» **Exercise instructions**:
In your copy of the data, omit the pictures and keep all else exactly as given.

Stored entries
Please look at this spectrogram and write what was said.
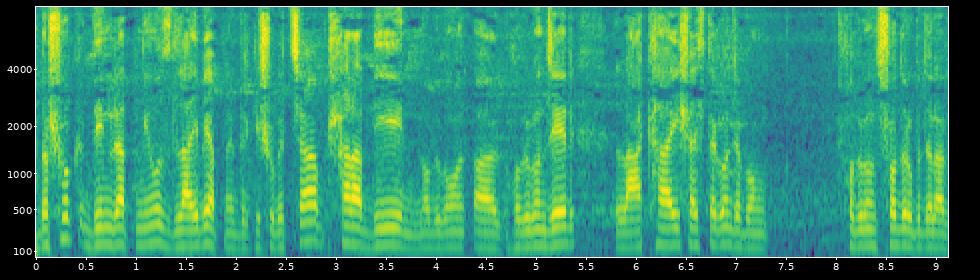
দর্শক, দিনরাত নিউজ লাইভে আপনাদেরকে শুভেচ্ছা। সারা দিন নবীগঞ্জ হবিগঞ্জের লাখাই শাইস্তাগঞ্জ এবং হবিগঞ্জ সদর উপজেলার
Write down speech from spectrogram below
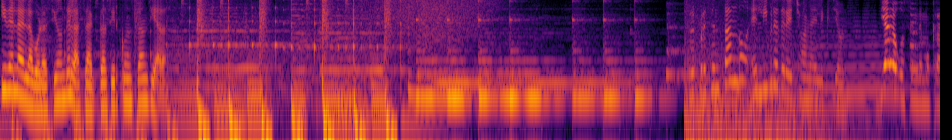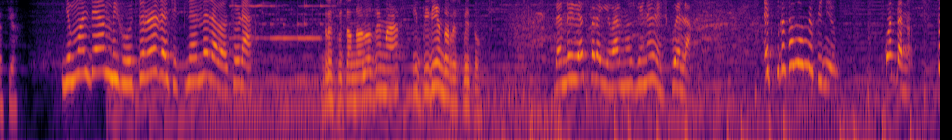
y de la elaboración de las actas circunstanciadas. Representando el libre derecho a la elección. Diálogos en democracia. Yo moldeo mi futuro reciclando la basura respetando a los demás y pidiendo respeto. Dando ideas para llevarnos bien en la escuela. Expresando mi opinión. Cuéntanos, ¿tú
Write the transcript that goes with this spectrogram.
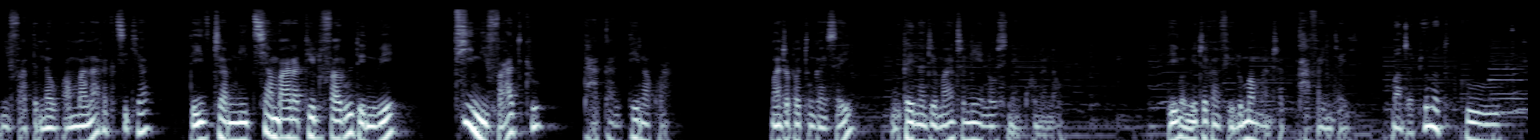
ny vadinao. Amin'ny manaraka isika dia hiditra amin'ny tsiambaratelo faharoa dia ny hoe. Tia ny vadiko tahaka ny tenako aho. Mandra-pahatongan'izay, ho tahin'Andriamanitra anie ianao sy ny ankohonanao. Dia mametraka ny veloma mandra-pitafa indray. Mandra-pihaona tompoko.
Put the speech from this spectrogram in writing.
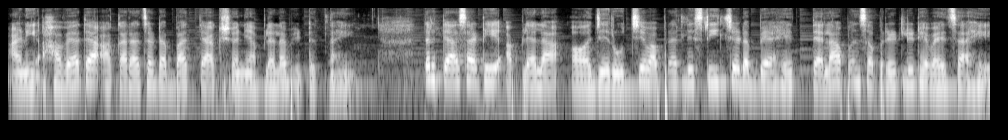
आणि हव्या त्या आकाराचा डब्बा त्या क्षणी आपल्याला भेटत नाही. तर त्यासाठी आपल्याला जे रोजचे वापरातले स्टीलचे डबे आहेत त्याला आपण सपरेटली ठेवायचं आहे.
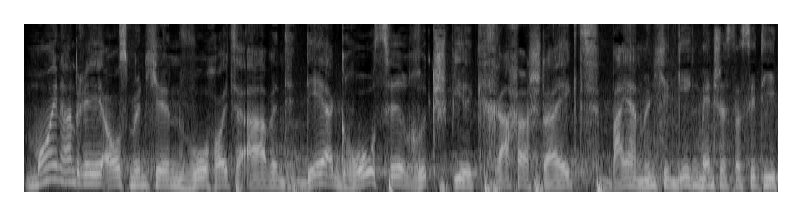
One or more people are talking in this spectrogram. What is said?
Moin André aus München, wo heute Abend der große Rückspielkracher steigt. Bayern München gegen Manchester City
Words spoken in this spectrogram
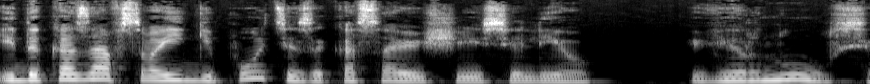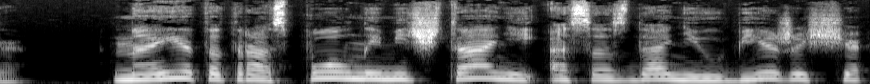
и, доказав свои гипотезы, касающиеся Лео, вернулся. На этот раз полный мечтаний о создании убежища,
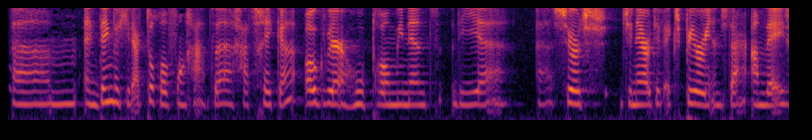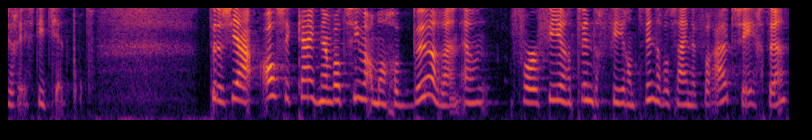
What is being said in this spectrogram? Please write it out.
Um, en ik denk dat je daar toch wel van gaat, uh, gaat schrikken. Ook weer hoe prominent die uh, Search Generative Experience daar aanwezig is, die chatbot. Dus ja, als ik kijk naar wat zien we allemaal gebeuren en voor 2024, wat zijn de vooruitzichten?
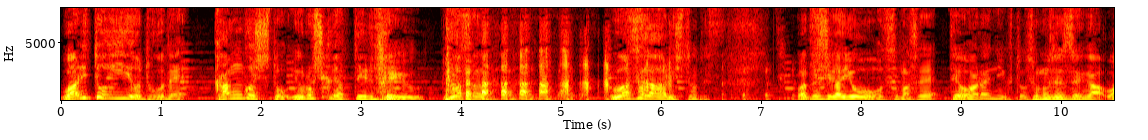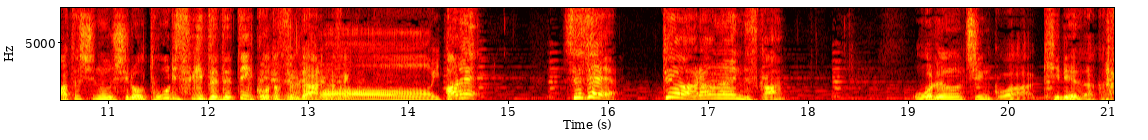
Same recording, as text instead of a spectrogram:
割といい男で、看護師とよろしくやっているという噂が、噂がある人です。私が用を済ませ、手を洗いに行くと、その先生が私の後ろを通り過ぎて出て行こうとするではありませんか。あれ？先生手を洗わないんですか？俺のチンコは綺麗だから、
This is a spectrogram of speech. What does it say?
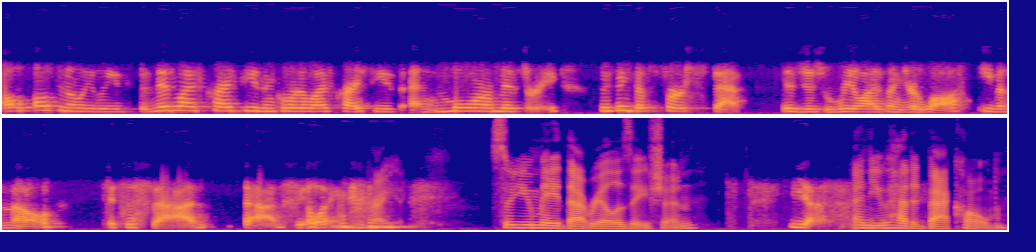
ultimately leads to midlife crises and quarter life crises and more misery. So I think the first step is just realizing you're lost, even though it's a sad, bad feeling. Right. So you made that realization. Yes. And you headed back home.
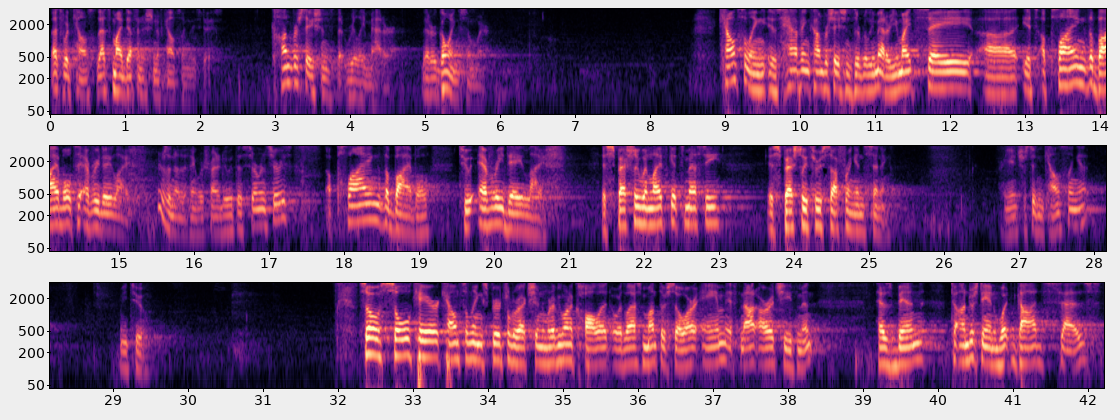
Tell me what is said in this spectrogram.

» **Answer space**:
Please look at this spectrogram and write what was said.
দর্শক, দিনরাত নিউজ লাইভে আপনাদেরকে শুভেচ্ছা। সারা দিন নবীগঞ্জ হবিগঞ্জের লাখাই শাইস্তাগঞ্জ এবং হবিগঞ্জ সদর উপজেলার
Write down speech from spectrogram below
y de la elaboración de las actas circunstanciadas. Representando el libre derecho a la elección. Diálogos en democracia. Yo moldeo mi futuro reciclando la basura respetando a los demás y pidiendo respeto. Dando ideas para llevarnos bien en la escuela. Expresando mi opinión. Cuéntanos, ¿tú
Write the transcript that goes with this spectrogram.
ny vadinao. Amin'ny manaraka isika dia hiditra amin'ny tsiambaratelo faharoa dia ny hoe. Tia ny vadiko tahaka ny tenako aho. Mandra-pahatongan'izay, ho tahin'Andriamanitra anie ianao sy ny ankohonanao. Dia mametraka ny veloma mandra-pitafa indray. Mandra-pihaona tompoko.
Put the speech from this spectrogram in writing.
आणि हव्या त्या आकाराचा डब्बा त्या क्षणी आपल्याला भेटत नाही. तर त्यासाठी आपल्याला जे रोजचे वापरातले स्टीलचे डबे आहेत त्याला आपण सपरेटली ठेवायचं आहे.
One or more people are talking in this spectrogram. What is said?
Moin André aus München, wo heute Abend der große Rückspielkracher steigt. Bayern München gegen Manchester City
Words spoken in this spectrogram
и, доказав свои гипотезы, касающиеся Лео, вернулся. На этот раз полный мечтаний о создании убежища,
What is being said in this spectrogram? Please write it out.
Um, en ik denk dat je daar toch wel van gaat, uh, gaat schrikken. Ook weer hoe prominent die uh, Search Generative Experience daar aanwezig is, die chatbot. Dus ja, als ik kijk naar wat zien we allemaal gebeuren en voor 2024, wat zijn de vooruitzichten?
Same recording, as text instead of a spectrogram:
割といい男で、看護師とよろしくやっているという噂が、噂がある人です。私が用を済ませ、手を洗いに行くと、その先生が私の後ろを通り過ぎて出て行こうとするではありませんか。あれ？先生手を洗わないんですか？俺のチンコは綺麗だから、
This is a spectrogram of speech. What does it say?
ultimately leads to midlife crises and quarter life crises and more misery. So I think the first step is just realizing you're lost, even though it's a sad, bad feeling. Right. So you made that realization. Yes. And you headed back home.
Tell me what is said in this spectrogram.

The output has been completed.